» Exercise description
Take the line that contains "Based on this" and each line after it to the end of the data below, and set them down exactly, omitting pictures.

---------- Study material

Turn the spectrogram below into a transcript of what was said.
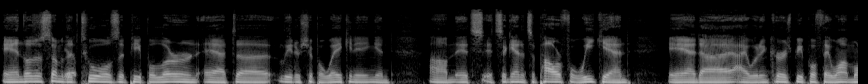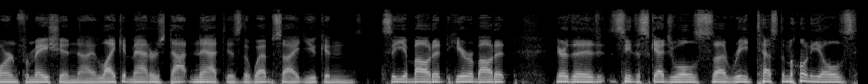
And those are some of the tools that people learn at uh, Leadership Awakening, and um, it's it's again it's a powerful weekend. And uh, I would encourage people if they want more information, uh, likeitmatters.net is the website. You can see about it, hear about it, hear the see the schedules, uh, read testimonials,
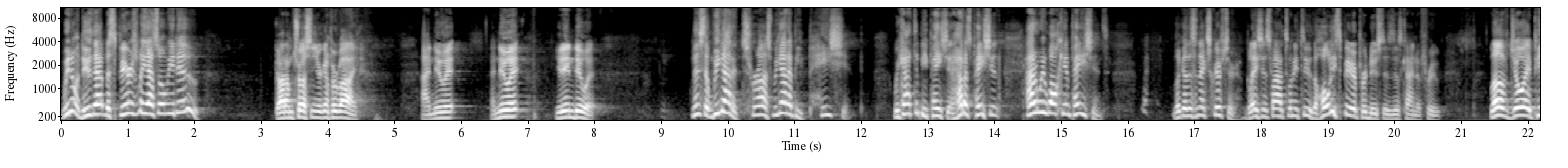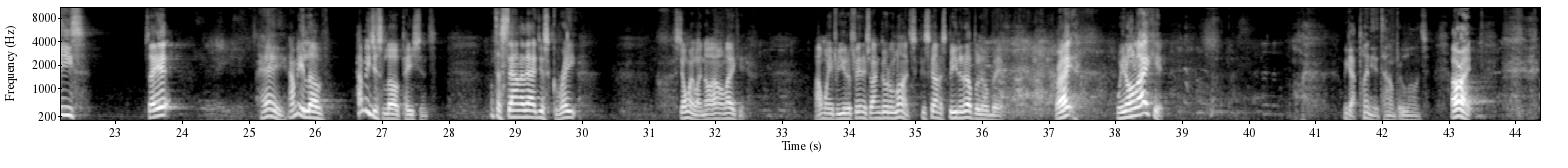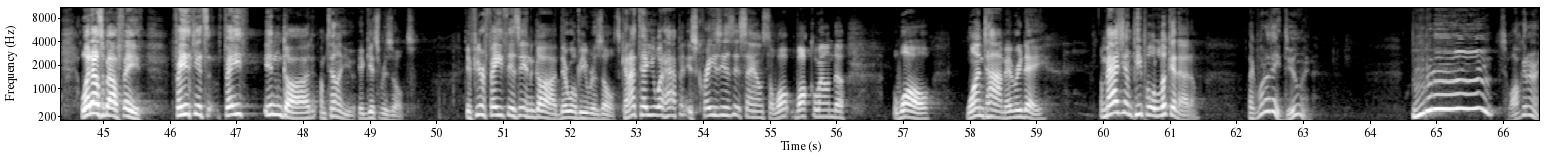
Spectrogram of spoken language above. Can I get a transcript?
We don't do that, but spiritually, that's what we do. God, I'm trusting you're going to provide. I knew it. I knew it. You didn't do it. Listen, we got to trust. We got to be patient. We got to be patient. How does patient, how do we walk in patience? Look at this next scripture, Galatians 5:22. The Holy Spirit produces this kind of fruit. Love, joy, peace. Say it. Hey, how many love? How many just love patience? What's the sound of that? Just great. Someone like, no, I don't like it. I'm waiting for you to finish so I can go to lunch. Just kind of speed it up a little bit. right? We don't like it. We got plenty of time for lunch. All right. What else about faith? Faith gets faith in God, I'm telling you, it gets results. If your faith is in God, there will be results. Can I tell you what happened? As crazy as it sounds to walk, walk around the wall one time every day, imagine people looking at them like, what are they doing? Just walking around.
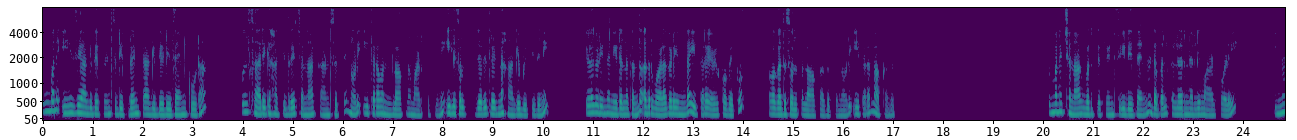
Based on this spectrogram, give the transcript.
ತುಂಬಾ ಆಗಿದೆ ಫ್ರೆಂಡ್ಸ್, ಡಿಫ್ರೆಂಟ್ ಆಗಿದೆ ಡಿಸೈನ್ ಕೂಡ. ಫುಲ್ ಸಾರಿಗೆ ಹಾಕಿದರೆ ಚೆನ್ನಾಗಿ ಕಾಣಿಸುತ್ತೆ. ನೋಡಿ, ಈ ಥರ ಒಂದು ಲಾಕ್ನ ಮಾಡ್ಕೊತೀನಿ. ಇಲ್ಲಿ ಸ್ವಲ್ಪ ಜರಿ ಥ್ರೆಡ್ನ ಹಾಗೆ ಬಿಟ್ಟಿದ್ದೀನಿ ಕೆಳಗಡೆಯಿಂದ ನೀಡಲ್ನ ತಂದು ಅದರ ಒಳಗಡೆಯಿಂದ ಈ ಥರ ಎಳ್ಕೋಬೇಕು. ಅವಾಗ ಅದು ಸ್ವಲ್ಪ ಲಾಕ್ ಆಗುತ್ತೆ ನೋಡಿ, ಈ ಥರ ಲಾಕ್ ಆಗುತ್ತೆ. ತುಂಬಾ ಚೆನ್ನಾಗಿ ಬರುತ್ತೆ ಫ್ರೆಂಡ್ಸ್ ಈ ಡಿಸೈನು. ಡಬಲ್ ಕಲರ್ನಲ್ಲಿ ಮಾಡ್ಕೊಳ್ಳಿ. ಇನ್ನೂ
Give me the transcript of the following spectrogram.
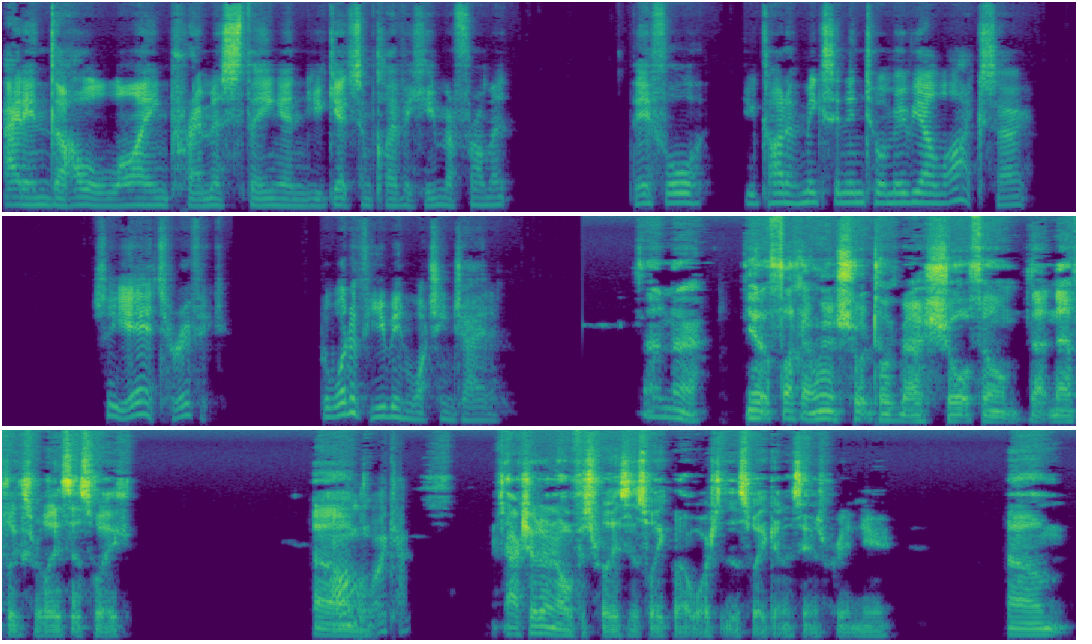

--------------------

» Result of this exercise
Based on this spectrogram, give the transcript.
ತುಂಬಾ ಆಗಿದೆ ಫ್ರೆಂಡ್ಸ್, ಡಿಫ್ರೆಂಟ್ ಆಗಿದೆ ಡಿಸೈನ್ ಕೂಡ. ಫುಲ್ ಸಾರಿಗೆ ಹಾಕಿದರೆ ಚೆನ್ನಾಗಿ ಕಾಣಿಸುತ್ತೆ. ನೋಡಿ, ಈ ಥರ ಒಂದು ಲಾಕ್ನ ಮಾಡ್ಕೊತೀನಿ. ಇಲ್ಲಿ ಸ್ವಲ್ಪ ಜರಿ ಥ್ರೆಡ್ನ ಹಾಗೆ ಬಿಟ್ಟಿದ್ದೀನಿ ಕೆಳಗಡೆಯಿಂದ ನೀಡಲ್ನ ತಂದು ಅದರ ಒಳಗಡೆಯಿಂದ ಈ ಥರ ಎಳ್ಕೋಬೇಕು. ಅವಾಗ ಅದು ಸ್ವಲ್ಪ ಲಾಕ್ ಆಗುತ್ತೆ ನೋಡಿ, ಈ ಥರ ಲಾಕ್ ಆಗುತ್ತೆ. ತುಂಬಾ ಚೆನ್ನಾಗಿ ಬರುತ್ತೆ ಫ್ರೆಂಡ್ಸ್ ಈ ಡಿಸೈನು. ಡಬಲ್ ಕಲರ್ನಲ್ಲಿ ಮಾಡ್ಕೊಳ್ಳಿ. ಇನ್ನೂ
Give me the transcript of the following spectrogram.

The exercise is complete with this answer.